Abstract 17206: Osteopontin Levels in Patients at High Cardiovascular Risk
Introduction: Proteins which are involved in the bone metabolism have recently been discovered to have significant implications in the development of vascular disease and complications. Osteopontin (OPN) has been suggested as a biomarker of atherosclerosis and vascular calcification.
Hypothesis: OPN levels may be used for risk stratification in patients with peripheral artery disease (PAD).
Methods: 361 patients suffering from PAD were studied and followed-up for five years. 60 outcome events, defined as death, non-fatal myocardial infarction or non-fatal stroke, were observed. Multiplex bead array technology was used to measure serum levels of OPN at baseline. For basic analysis, the patients were divided into quartiles according to OPN levels. A Cox regression model was used to identify confounding variables.

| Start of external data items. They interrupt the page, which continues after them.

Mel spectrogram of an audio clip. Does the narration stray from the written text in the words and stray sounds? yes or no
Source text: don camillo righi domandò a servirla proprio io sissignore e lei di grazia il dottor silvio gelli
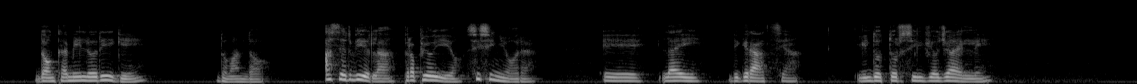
no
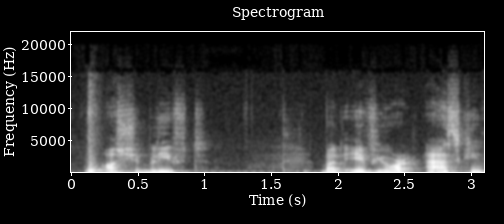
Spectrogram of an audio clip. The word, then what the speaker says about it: alsjeblieft: So that word is alsjeblieft. And the L, the second letter of the word, is not pronounced, or it's hardly audible. So you will say alsjeblieft.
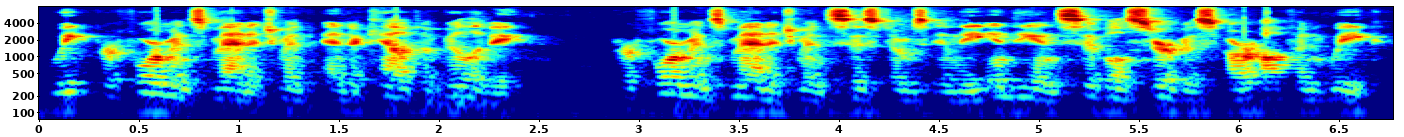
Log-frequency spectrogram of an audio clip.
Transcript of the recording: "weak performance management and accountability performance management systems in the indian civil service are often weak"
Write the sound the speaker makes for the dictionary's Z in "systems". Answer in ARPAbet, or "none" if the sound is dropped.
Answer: Z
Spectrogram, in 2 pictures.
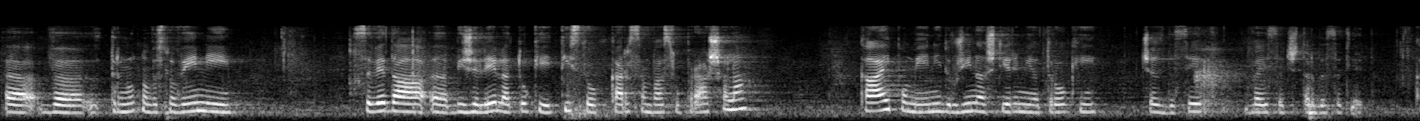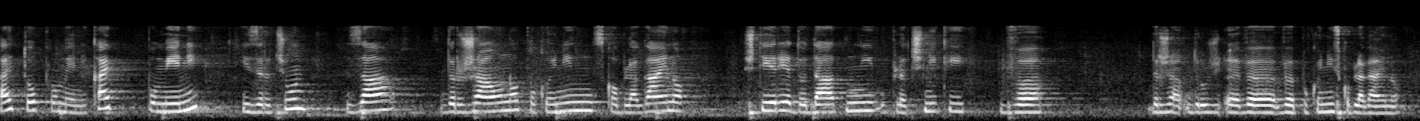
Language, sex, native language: Slovenian, female, Slovenian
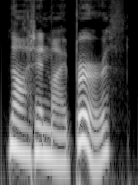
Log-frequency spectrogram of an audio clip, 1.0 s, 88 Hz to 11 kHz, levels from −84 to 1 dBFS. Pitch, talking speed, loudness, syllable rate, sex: 200 Hz, 230 wpm, -17 LUFS, 4.4 syllables/s, female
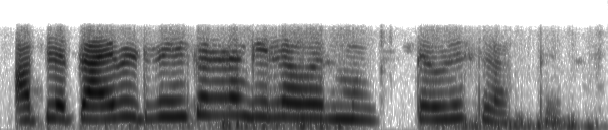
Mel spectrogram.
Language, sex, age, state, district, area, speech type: Marathi, female, 18-30, Maharashtra, Nanded, rural, conversation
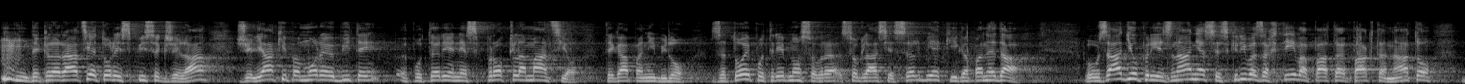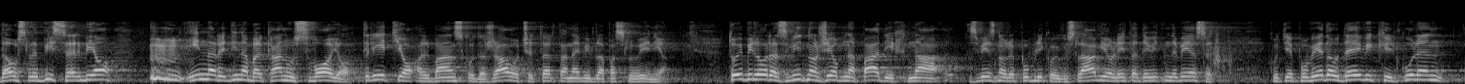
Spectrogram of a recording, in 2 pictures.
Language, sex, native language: Slovenian, male, Slovenian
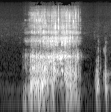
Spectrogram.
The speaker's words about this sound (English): And I'm trying to avoid that slurping part sound. Of it. I would like you to really exaggerate it though. All right, hold on. Here we go.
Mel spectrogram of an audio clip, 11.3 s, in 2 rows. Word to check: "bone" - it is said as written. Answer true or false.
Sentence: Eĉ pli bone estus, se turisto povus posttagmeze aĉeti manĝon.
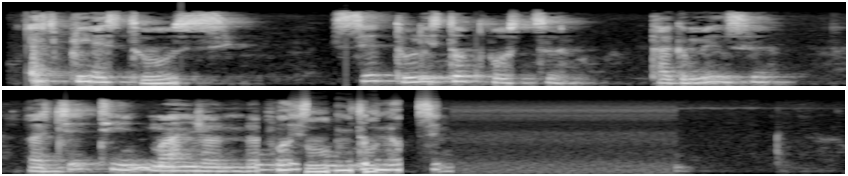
false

Results: A significantly different event-free survival could be observed between all groups (log-rank: p=0.049). When comparing the highest quartile to the rest of the cohort, a further increase in significance could be observed (log-rank: p=0.017). A cut-off point accommodating the most favorable sensitivity (50.0%) and specificity (66.4%) was determined for regression analysis. The hazard ratio was 2.13 (1.26-3.60) in the unadjusted model and reached 2.16 (1.21-3.84) after adjustment for age, gender, diabetes, low-density lipoprotein cholesterol, blood pressure, smoking, c-reactive protein and renal function.
Conclusions: Our results suggest an association between OPN levels and the rate of cardiovascular events in high risk patients. In our observations this relation was independent of established risk factors.

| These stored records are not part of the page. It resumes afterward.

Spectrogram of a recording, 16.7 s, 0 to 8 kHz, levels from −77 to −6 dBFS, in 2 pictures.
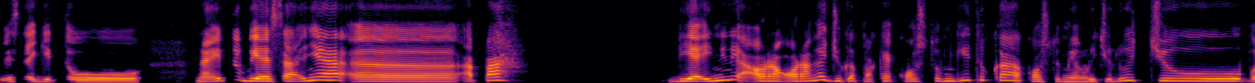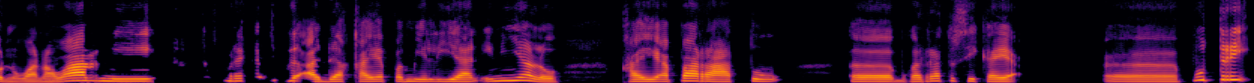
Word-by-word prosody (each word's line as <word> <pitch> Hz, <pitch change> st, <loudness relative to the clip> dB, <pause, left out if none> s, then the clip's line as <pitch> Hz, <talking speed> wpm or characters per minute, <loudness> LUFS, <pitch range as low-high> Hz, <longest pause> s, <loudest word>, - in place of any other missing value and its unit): biasanya 180 Hz, +3 st, -4 dB
gitu. 190 Hz, -, -8 dB, 0.8 s
Nah 195 Hz, -, +2 dB
itu 250 Hz, -, -6 dB
biasanya, 225 Hz, +5 st, +4 dB, 0.2 s
eee, 190 Hz, -2 st, +2 dB
apa, 285 Hz, -, +2 dB, 1.2 s
dia 220 Hz, +1 st, +6 dB
ini 280 Hz, +8 st, 0 dB
orang-orangnya 225 Hz, +2 st, +2 dB
juga 240 Hz, -1 st, -3 dB
pakai 220 Hz, +3 st, -5 dB
kostum 215 Hz, +2 st, -6 dB
gitu 305 Hz, +2 st, -4 dB
Kak, 280 Hz, -2 st, +1 dB
kostum 195 Hz, -2 st, -5 dB
yang 175 Hz, -, -4 dB
lucu-lucu, 250 Hz, +8 st, -5 dB, 0.5 s
penuh 175 Hz, -5 st, -3 dB
warna-warni, 235 Hz, +8 st, +4 dB, 0.5 s
terus 310 Hz, -2 st, -27 dB
mereka 235 Hz, +6 st, -5 dB
juga 250 Hz, -3 st, -3 dB
ada 200 Hz, 0 st, +1 dB
kayak 195 Hz, +1 st, 0 dB
pemilihan 195 Hz, -1 st, 0 dB
ininya 260 Hz, +5 st, +1 dB
loh, 160 Hz, -2 st, 0 dB, 0.4 s
kayak 195 Hz, 0 st, +1 dB
apa 245 Hz, -, +4 dB
ratu 185 Hz, +2 st, +2 dB, 0.6 s
eee, 185 Hz, -1 st, +2 dB
bukan 190 Hz, -, -2 dB
ratu 235 Hz, +1 st, -2 dB
sih, 220 Hz, -, -3 dB
kayak, 180 Hz, -1 st, +2 dB, 0.6 s
eee, 175 Hz, -, -2 dB
putri 330 Hz, +3 st, +3 dB
205 Hz, 135 wpm, -24 LUFS, 190-245 Hz, 1.2 s, dia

Author Disclosures: G. Pesau: None. F. Obendorf: None. C. Herz: None. C. Hoebaus: None. R. Koppensteiner: None. G. Schernthaner: None.
- © 2015 by American Heart Association, Inc.